• Thanks a lot for your comments. Got it. – eugen1806 Nov 25 '12 at 19:50

Writeup of alternative proof, discussed here:

It is sufficient to look at the case with two RVs. The final argument follows by induction. Since the RVs are independent, we are allowed to write the probability in terms of their product measure.

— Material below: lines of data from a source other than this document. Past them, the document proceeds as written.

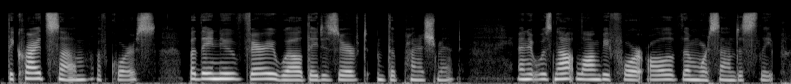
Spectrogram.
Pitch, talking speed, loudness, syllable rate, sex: 225 Hz, 195 wpm, -18 LUFS, 5.3 syllables/s, female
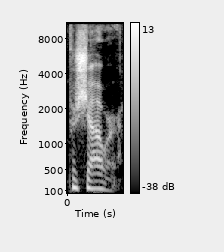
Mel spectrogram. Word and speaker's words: Peshawar: happened in 1984 in a refugee camp near Pasha Pakistan yes I know it looks like Peshawar but it's pronounced Pasha a photograph is taken with a Nikon fm2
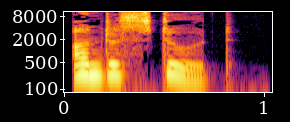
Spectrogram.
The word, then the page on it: understand: anglais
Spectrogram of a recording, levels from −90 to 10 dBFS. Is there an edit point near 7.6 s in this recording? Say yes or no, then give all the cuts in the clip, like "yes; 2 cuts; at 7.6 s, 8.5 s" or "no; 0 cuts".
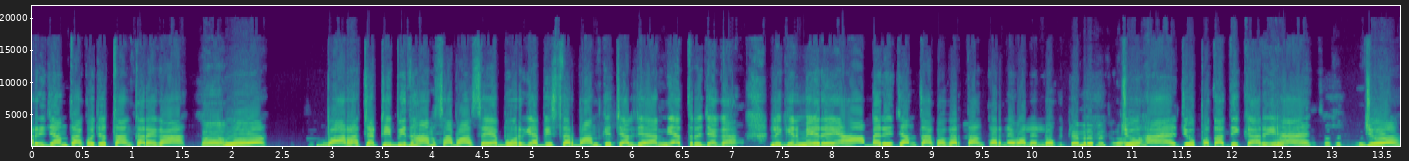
no; 0 cuts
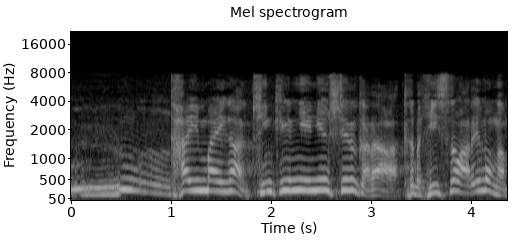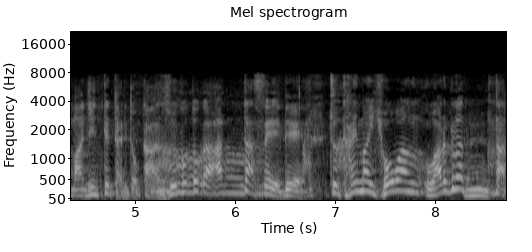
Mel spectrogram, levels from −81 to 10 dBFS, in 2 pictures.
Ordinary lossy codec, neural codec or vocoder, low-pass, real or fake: none; codec, 16 kHz, 4 kbps, FunCodec, trained on LibriTTS, 50 frames a second; none; fake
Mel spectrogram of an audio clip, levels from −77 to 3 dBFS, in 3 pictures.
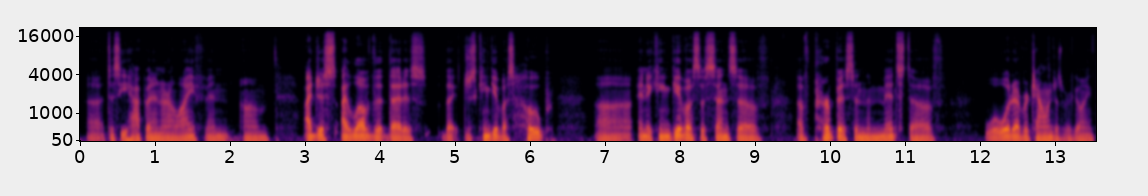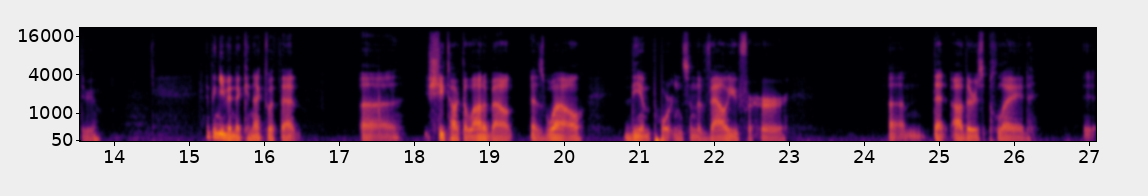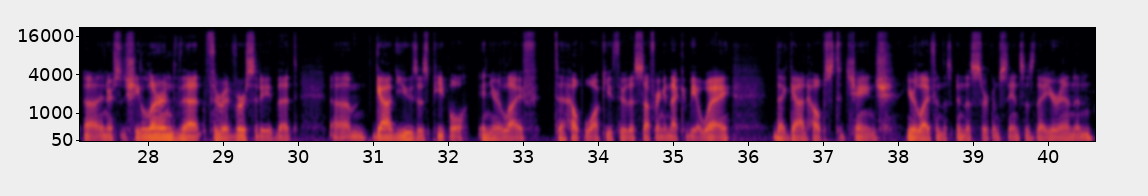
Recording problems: none

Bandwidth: 18.5 kHz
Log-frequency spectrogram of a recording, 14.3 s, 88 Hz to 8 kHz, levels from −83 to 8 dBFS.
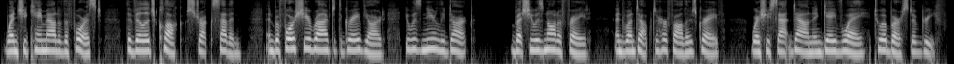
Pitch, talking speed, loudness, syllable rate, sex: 220 Hz, 195 wpm, -19 LUFS, 5.2 syllables/s, female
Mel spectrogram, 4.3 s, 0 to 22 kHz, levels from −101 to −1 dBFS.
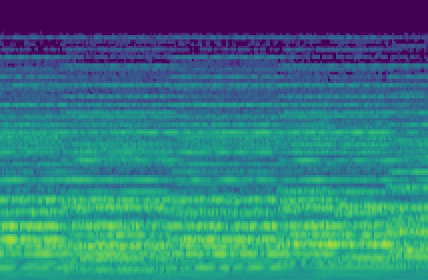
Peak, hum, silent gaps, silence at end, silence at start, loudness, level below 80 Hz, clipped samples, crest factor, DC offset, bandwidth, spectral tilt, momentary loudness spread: -8 dBFS; none; none; 0 s; 0 s; -21 LUFS; -66 dBFS; under 0.1%; 14 dB; 0.3%; 13 kHz; -4 dB/octave; 3 LU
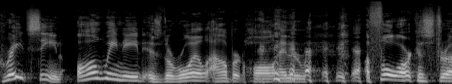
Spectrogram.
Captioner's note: David laughs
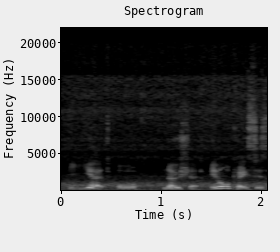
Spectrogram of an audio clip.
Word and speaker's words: Nochet: yet, not yet, or Nochet. In all cases, a short O and a hard CH with equal emphasis on each one.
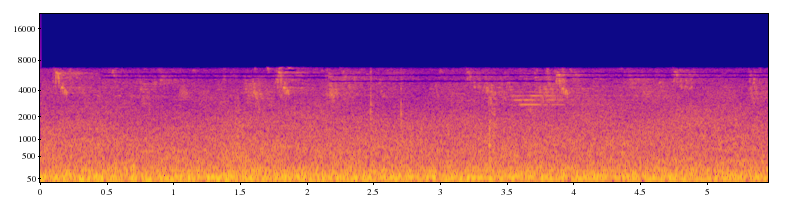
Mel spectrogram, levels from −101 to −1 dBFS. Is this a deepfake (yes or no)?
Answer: no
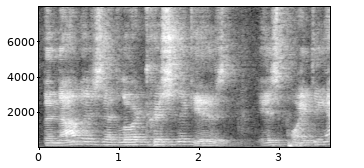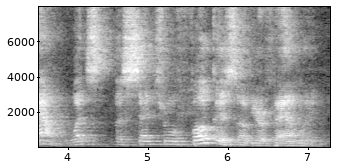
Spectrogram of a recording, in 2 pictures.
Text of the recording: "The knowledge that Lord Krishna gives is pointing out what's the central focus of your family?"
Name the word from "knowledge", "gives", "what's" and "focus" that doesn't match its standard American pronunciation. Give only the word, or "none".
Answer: none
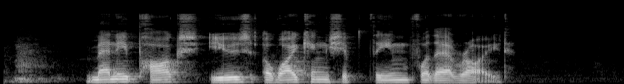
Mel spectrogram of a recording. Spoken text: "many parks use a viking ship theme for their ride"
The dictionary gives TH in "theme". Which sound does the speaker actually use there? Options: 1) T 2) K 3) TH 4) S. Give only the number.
3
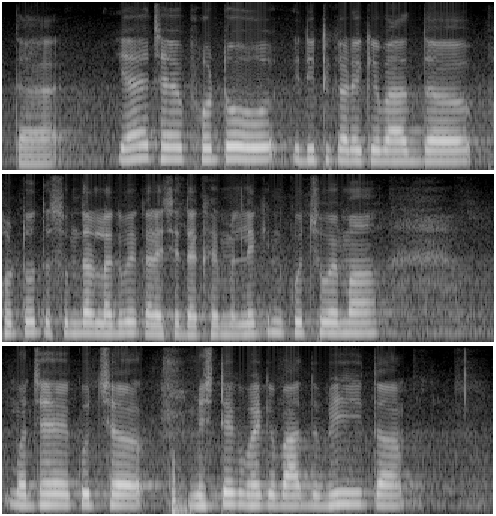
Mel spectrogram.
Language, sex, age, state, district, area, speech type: Maithili, male, 18-30, Bihar, Madhepura, rural, spontaneous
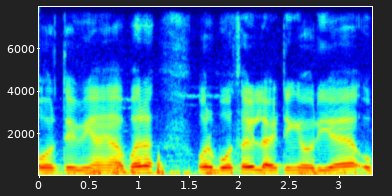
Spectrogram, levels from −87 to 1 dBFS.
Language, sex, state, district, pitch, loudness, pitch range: Hindi, male, Uttar Pradesh, Shamli, 130 Hz, -14 LUFS, 130-140 Hz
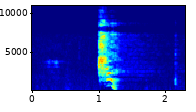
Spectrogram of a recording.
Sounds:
Sneeze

Let $$X,Y$$ be independent and $$X+Y \equiv c \ \mathbb{P}$$-a.s. for some $$c \in \mathbb{R}$$: \begin{align*} 1 = \mathbb{P}(X + Y = c) &= \\ \mathbb{P}(X = c-Y) &= \left( \mathbb{P}^{X} \otimes\mathbb{P}^{Y}\right) \left(\{(x,y) \in \mathbb{R}^2 \mid x=c-y\} \right)\\ &= \int \int \mathbb{1}_{\{(x,y) | x=c-y\}} d\mathbb{P}^{X} d\mathbb{P}^{Y} \\ &= \int_{\mathbb{R}} \int_{\{c-y\}} d\mathbb{P}^{X} \mathbb{P}^{Y}(y)\\ &= \int_{\mathbb{R}} \mathbb{P}(X = c-y) d\mathbb{P}^{Y}(y)\\ &\leq sup_{x \in \mathbb{R}} \mathbb{P}(X = x). \end{align*}